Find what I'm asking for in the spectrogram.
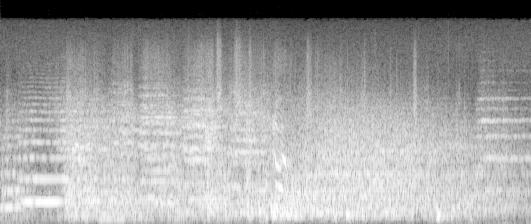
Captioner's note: gong banging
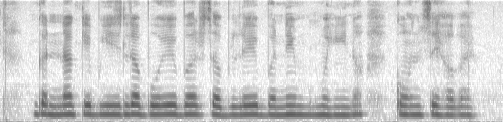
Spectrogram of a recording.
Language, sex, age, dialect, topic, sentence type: Chhattisgarhi, female, 18-24, Western/Budati/Khatahi, agriculture, question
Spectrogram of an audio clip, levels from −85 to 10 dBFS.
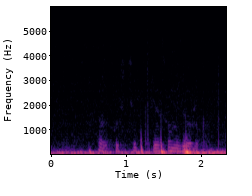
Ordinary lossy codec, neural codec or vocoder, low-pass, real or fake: none; vocoder, 44.1 kHz, 128 mel bands, Pupu-Vocoder; 5.4 kHz; fake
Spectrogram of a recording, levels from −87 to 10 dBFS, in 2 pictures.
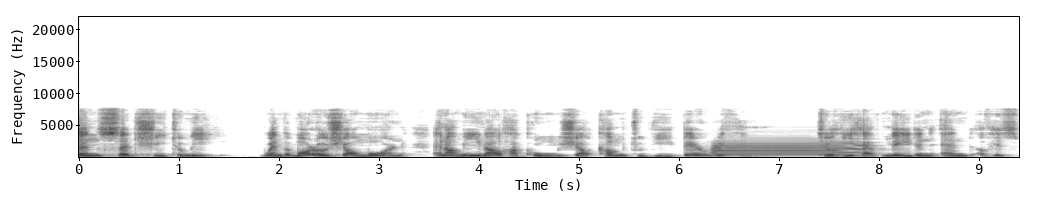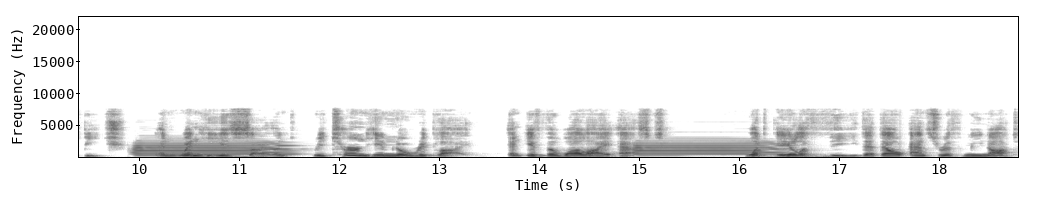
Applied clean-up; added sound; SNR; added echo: classical method WPE with log-MMSE.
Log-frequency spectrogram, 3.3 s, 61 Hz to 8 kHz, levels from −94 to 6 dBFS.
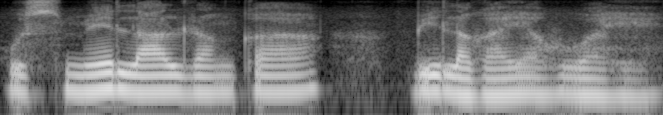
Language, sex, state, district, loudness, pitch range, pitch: Hindi, female, Arunachal Pradesh, Longding, -16 LUFS, 150-170 Hz, 165 Hz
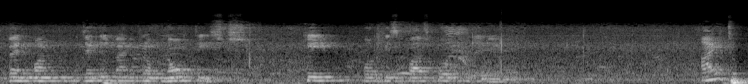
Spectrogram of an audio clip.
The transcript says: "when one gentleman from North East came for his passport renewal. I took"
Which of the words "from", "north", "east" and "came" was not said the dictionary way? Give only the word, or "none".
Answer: north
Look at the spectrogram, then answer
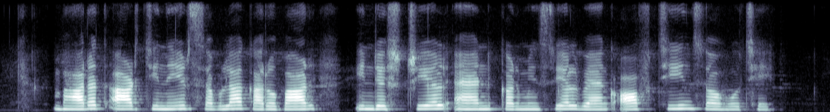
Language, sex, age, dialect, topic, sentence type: Magahi, female, 25-30, Northeastern/Surjapuri, banking, statement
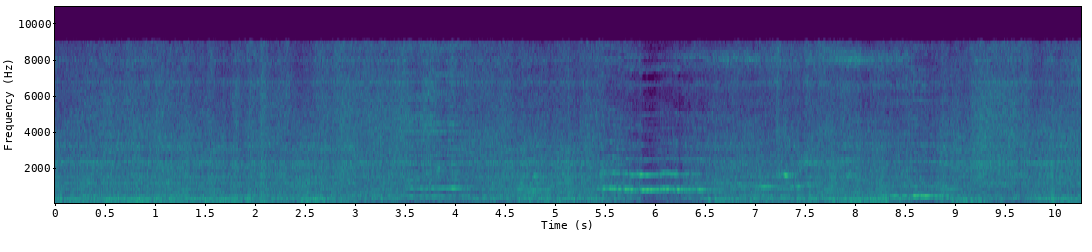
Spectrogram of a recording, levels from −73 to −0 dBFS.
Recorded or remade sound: remade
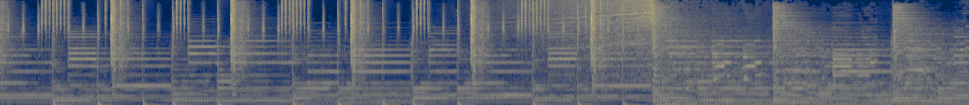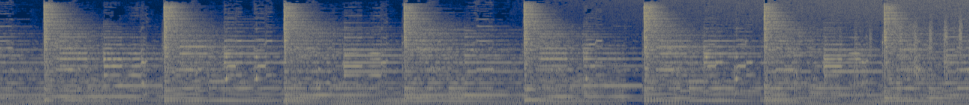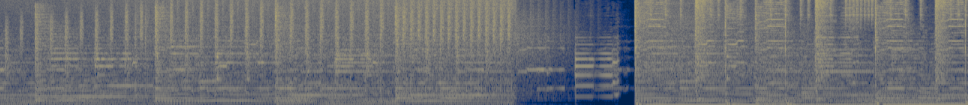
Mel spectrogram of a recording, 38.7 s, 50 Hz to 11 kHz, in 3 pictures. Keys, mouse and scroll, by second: 2.5 alt+click, 5.0-12.5 drag, 16.8-18.7 drag, 24.5 alt+click, 27.0 click, 28.9 alt+click, 30.6 click, 37.8 alt+click.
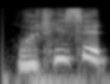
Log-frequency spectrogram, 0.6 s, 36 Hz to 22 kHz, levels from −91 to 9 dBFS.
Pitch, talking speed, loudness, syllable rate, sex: 215 Hz, 325 wpm, -17 LUFS, 6.8 syllables/s, male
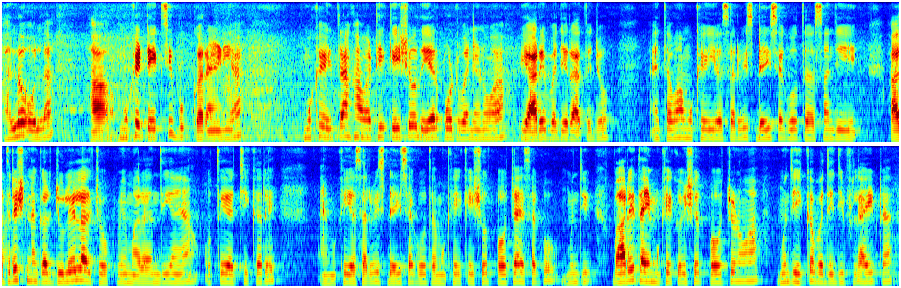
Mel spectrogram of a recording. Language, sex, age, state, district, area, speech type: Sindhi, female, 45-60, Gujarat, Junagadh, rural, spontaneous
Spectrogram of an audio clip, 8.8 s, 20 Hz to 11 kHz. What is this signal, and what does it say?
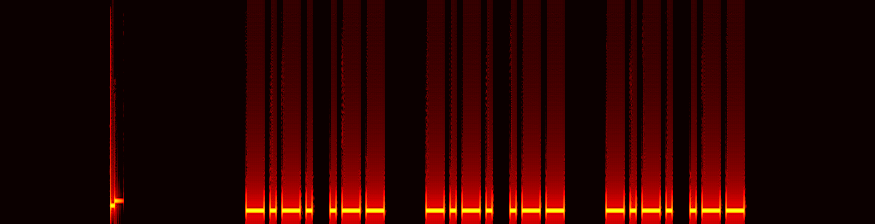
Morse code, heard as a keyed tone, about 20 wpm, 700 Hz. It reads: CW CW CW
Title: Abbreviations Repeated 3x - 20wpm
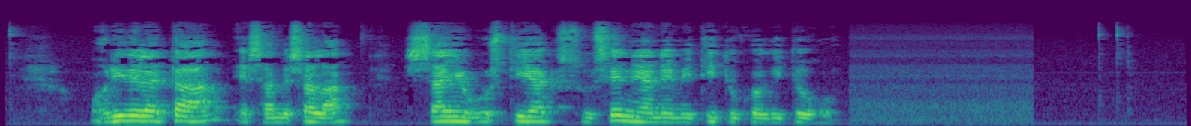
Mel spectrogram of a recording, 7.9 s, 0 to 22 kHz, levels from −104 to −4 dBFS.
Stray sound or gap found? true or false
false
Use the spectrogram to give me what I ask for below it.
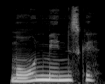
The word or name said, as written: morgenmenneske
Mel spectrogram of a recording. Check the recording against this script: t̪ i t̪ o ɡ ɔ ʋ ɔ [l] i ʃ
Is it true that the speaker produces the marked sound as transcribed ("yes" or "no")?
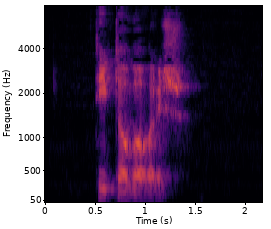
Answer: no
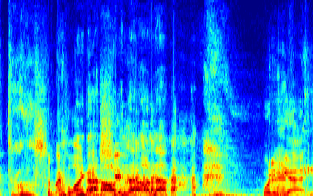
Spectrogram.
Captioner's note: laughs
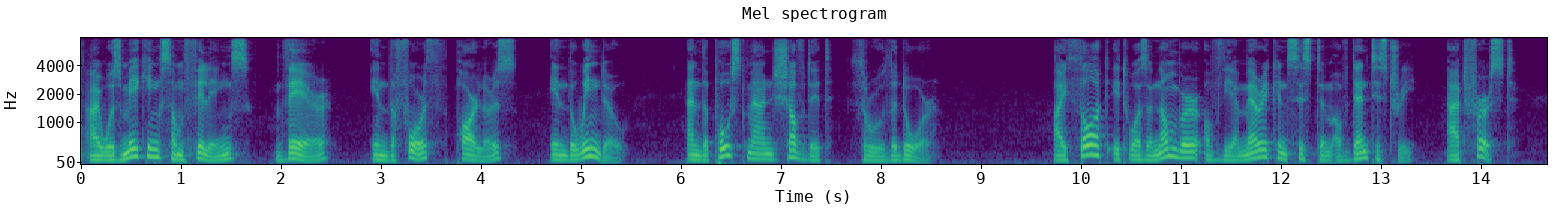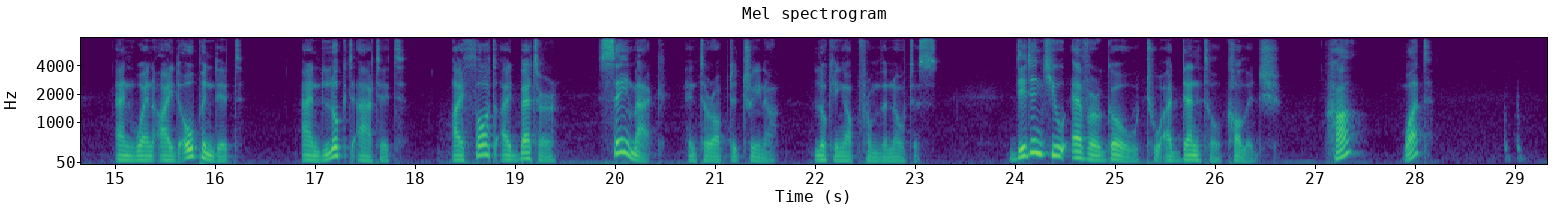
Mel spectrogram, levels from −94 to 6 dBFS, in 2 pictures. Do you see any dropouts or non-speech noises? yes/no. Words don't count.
yes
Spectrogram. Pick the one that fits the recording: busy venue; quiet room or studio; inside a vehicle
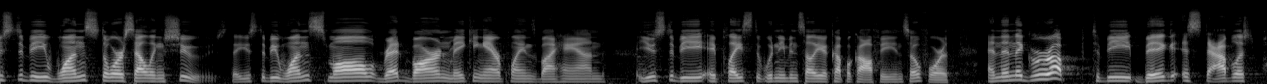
busy venue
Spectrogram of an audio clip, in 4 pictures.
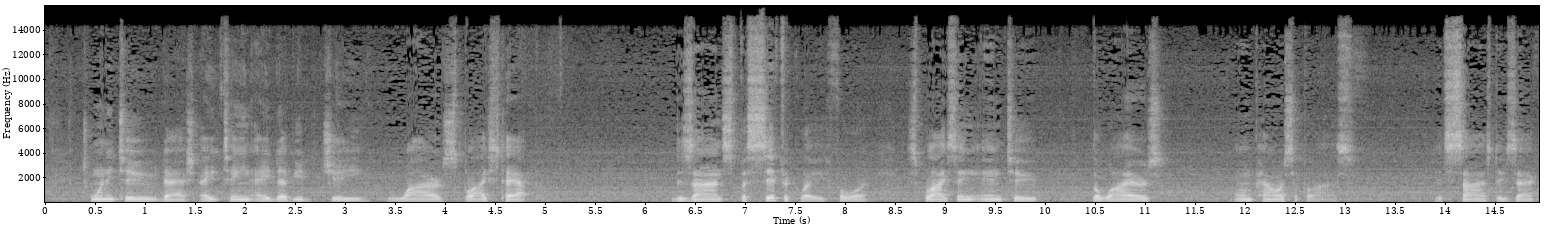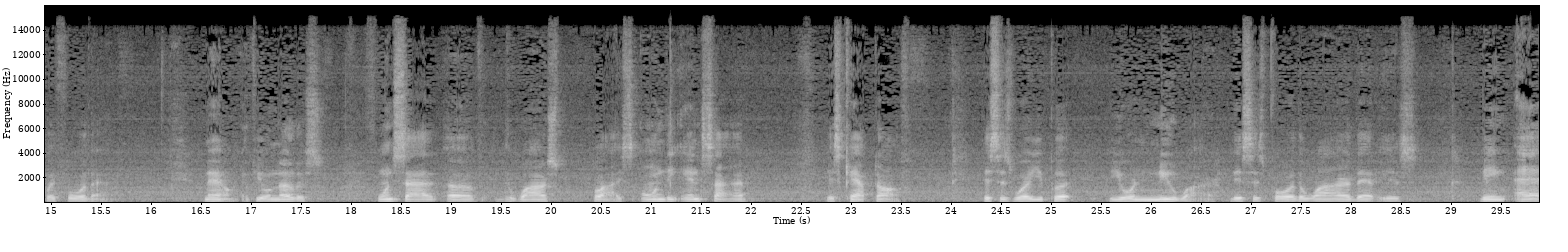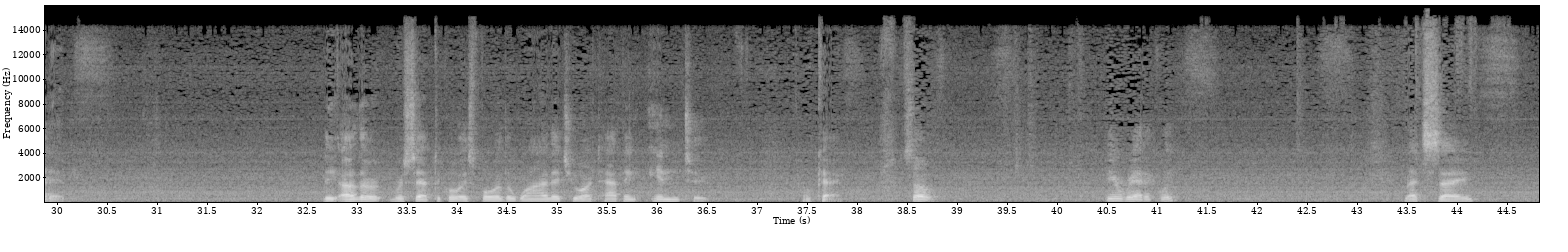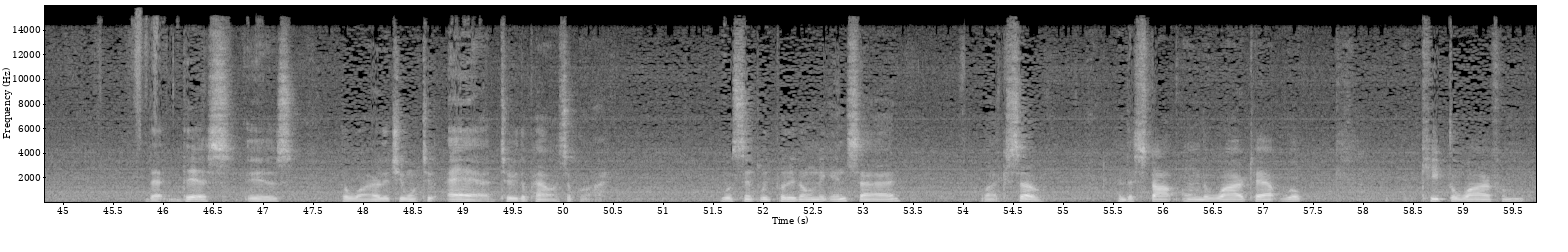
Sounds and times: Speech: 0.4s - 5.0s, 6.2s - 11.3s, 11.9s - 13.2s, 13.9s - 15.7s, 16.5s - 22.0s, 22.7s - 23.6s, 24.3s - 28.7s, 29.3s - 30.1s, 32.6s - 36.6s, 37.4s - 38.9s, 40.5s - 41.3s, 43.5s - 44.2s, 45.8s - 50.5s, 51.6s - 53.4s, 54.2s - 54.9s, 55.5s - 57.4s, 58.6s - 59.7s.

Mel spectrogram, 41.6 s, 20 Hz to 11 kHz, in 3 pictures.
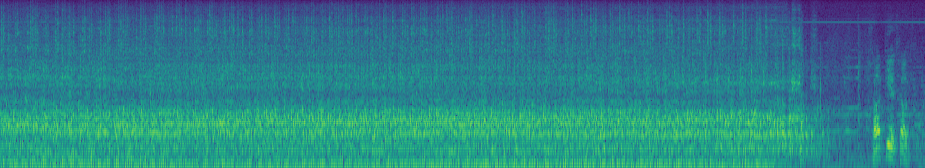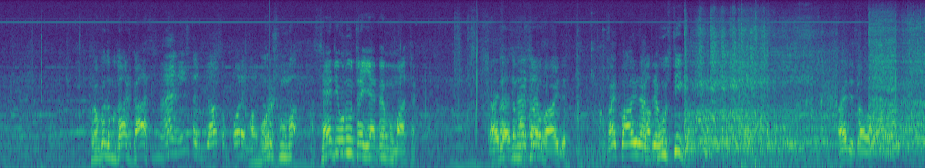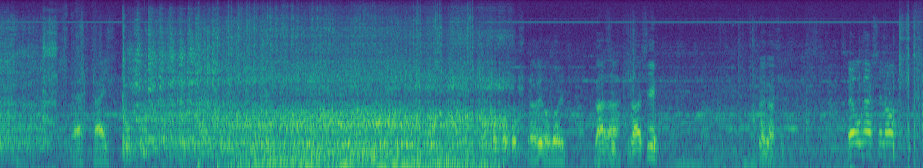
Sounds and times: Heavy engine (low frequency): 0.0s - 12.8s, 24.2s - 35.8s
Vehicle: 0.0s - 13.0s, 24.1s - 36.3s
Engine starting: 10.2s - 12.4s, 24.0s - 28.6s, 29.6s - 35.5s
Music: 12.3s - 24.1s, 28.4s - 30.6s, 35.2s - 41.6s.

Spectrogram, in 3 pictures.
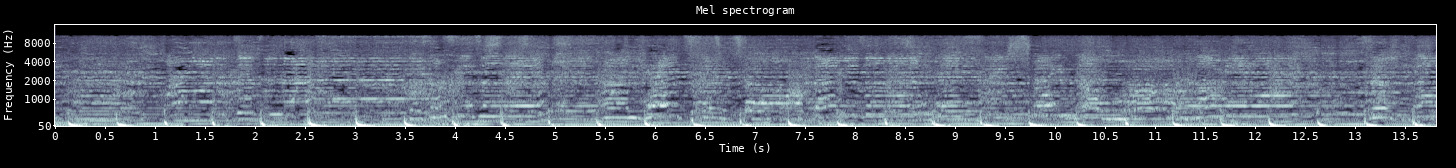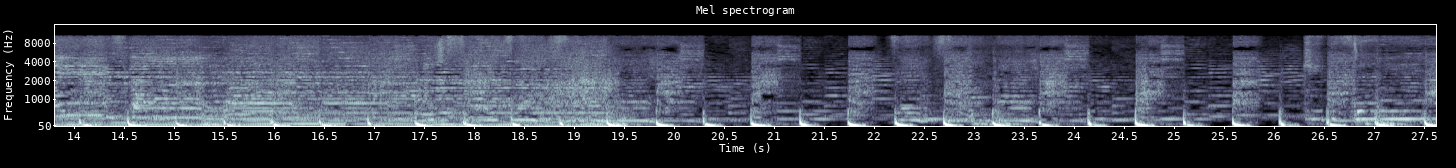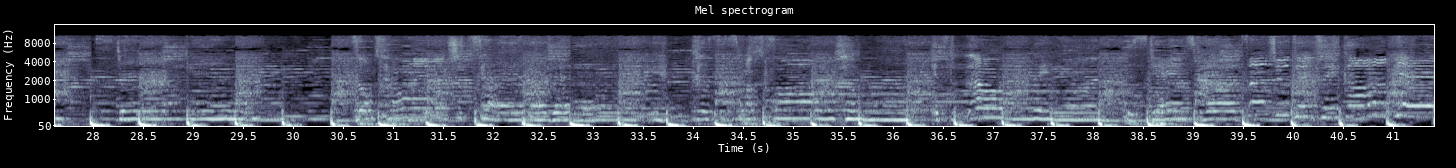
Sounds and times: Exciting music: 0.0s - 25.9s
Pop music: 0.0s - 41.4s.

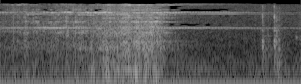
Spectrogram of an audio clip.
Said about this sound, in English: Oh, telephone. See, something's happening already. I'll answer, Ma.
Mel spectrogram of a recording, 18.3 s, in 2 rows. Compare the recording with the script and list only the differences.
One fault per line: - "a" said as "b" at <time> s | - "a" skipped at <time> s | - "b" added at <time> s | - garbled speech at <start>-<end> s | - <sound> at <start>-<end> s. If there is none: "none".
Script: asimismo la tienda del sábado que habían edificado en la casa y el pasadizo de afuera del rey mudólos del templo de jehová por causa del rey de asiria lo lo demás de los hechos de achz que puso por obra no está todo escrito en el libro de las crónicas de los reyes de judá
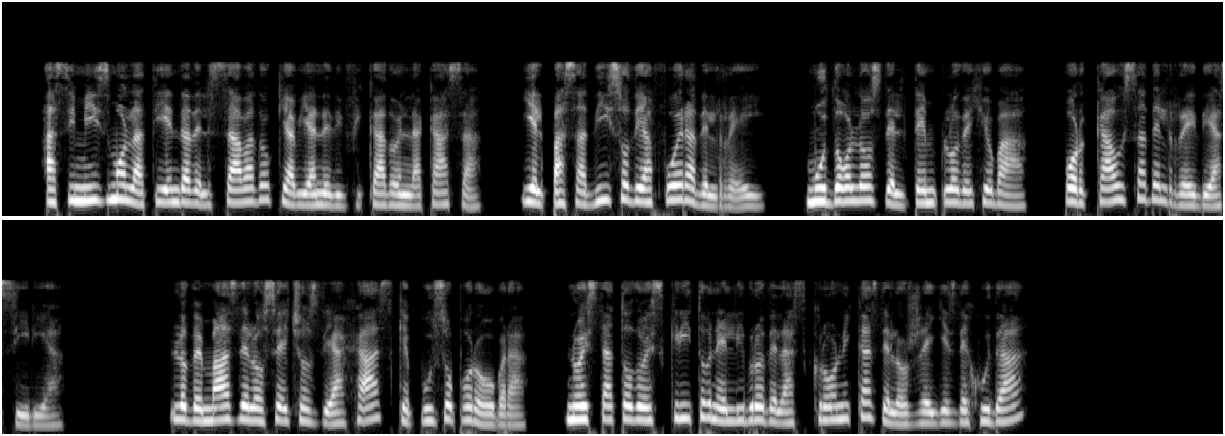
- "lo" skipped at 10.5 s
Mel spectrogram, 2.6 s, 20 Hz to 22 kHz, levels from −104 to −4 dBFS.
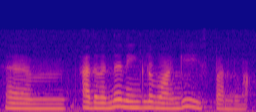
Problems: low volume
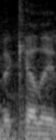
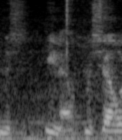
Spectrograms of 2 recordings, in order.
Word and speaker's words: Michele: It looks like Michelle. It does. It's spelled like Michelle. I was going to have to ask when I came here today. I was going to, okay, how exactly? Because I would have just said, Michelle or Michael.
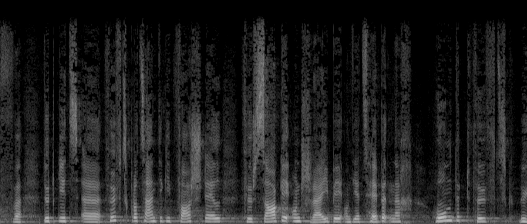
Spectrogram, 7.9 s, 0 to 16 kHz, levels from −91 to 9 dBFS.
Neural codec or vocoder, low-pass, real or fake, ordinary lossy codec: none; 14.4 kHz; real; none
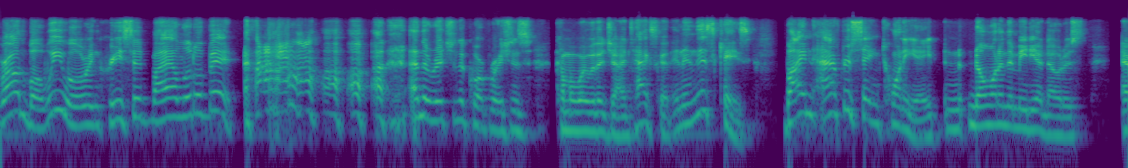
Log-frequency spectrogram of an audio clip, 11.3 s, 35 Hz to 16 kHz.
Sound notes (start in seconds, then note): 1.9 laugh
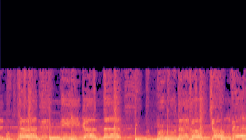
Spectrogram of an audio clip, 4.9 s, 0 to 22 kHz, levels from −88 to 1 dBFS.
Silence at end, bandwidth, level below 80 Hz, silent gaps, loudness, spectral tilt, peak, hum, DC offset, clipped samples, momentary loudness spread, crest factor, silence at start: 0 s; 11.5 kHz; -22 dBFS; none; -16 LUFS; -4.5 dB/octave; -4 dBFS; none; under 0.1%; under 0.1%; 4 LU; 12 dB; 0 s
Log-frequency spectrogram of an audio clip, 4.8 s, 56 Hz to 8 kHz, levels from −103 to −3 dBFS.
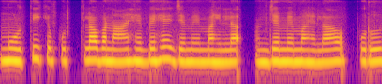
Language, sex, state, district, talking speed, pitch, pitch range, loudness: Chhattisgarhi, female, Chhattisgarh, Rajnandgaon, 150 wpm, 220 Hz, 210-225 Hz, -16 LUFS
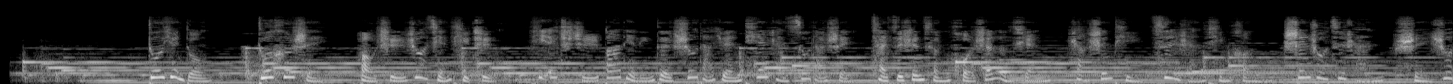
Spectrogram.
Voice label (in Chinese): 国语女声配音，品牌广告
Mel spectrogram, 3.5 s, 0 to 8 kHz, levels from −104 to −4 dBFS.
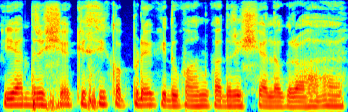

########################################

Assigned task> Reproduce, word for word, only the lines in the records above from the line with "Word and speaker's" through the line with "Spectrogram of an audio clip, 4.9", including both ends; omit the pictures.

Result for this task>
Word and speaker's words: Michele: It looks like Michelle. It does. It's spelled like Michelle. I was going to have to ask when I came here today. I was going to, okay, how exactly? Because I would have just said, Michelle or Michael.
Spectrogram, 7.9 s, 0 to 16 kHz, levels from −91 to 9 dBFS.
Neural codec or vocoder, low-pass, real or fake, ordinary lossy codec: none; 14.4 kHz; real; none
Log-frequency spectrogram of an audio clip, 11.3 s, 35 Hz to 16 kHz.
Sound notes (start in seconds, then note): 1.9 laugh
Spectrogram of an audio clip, 4.9 s, 0 to 22 kHz, levels from −88 to 1 dBFS.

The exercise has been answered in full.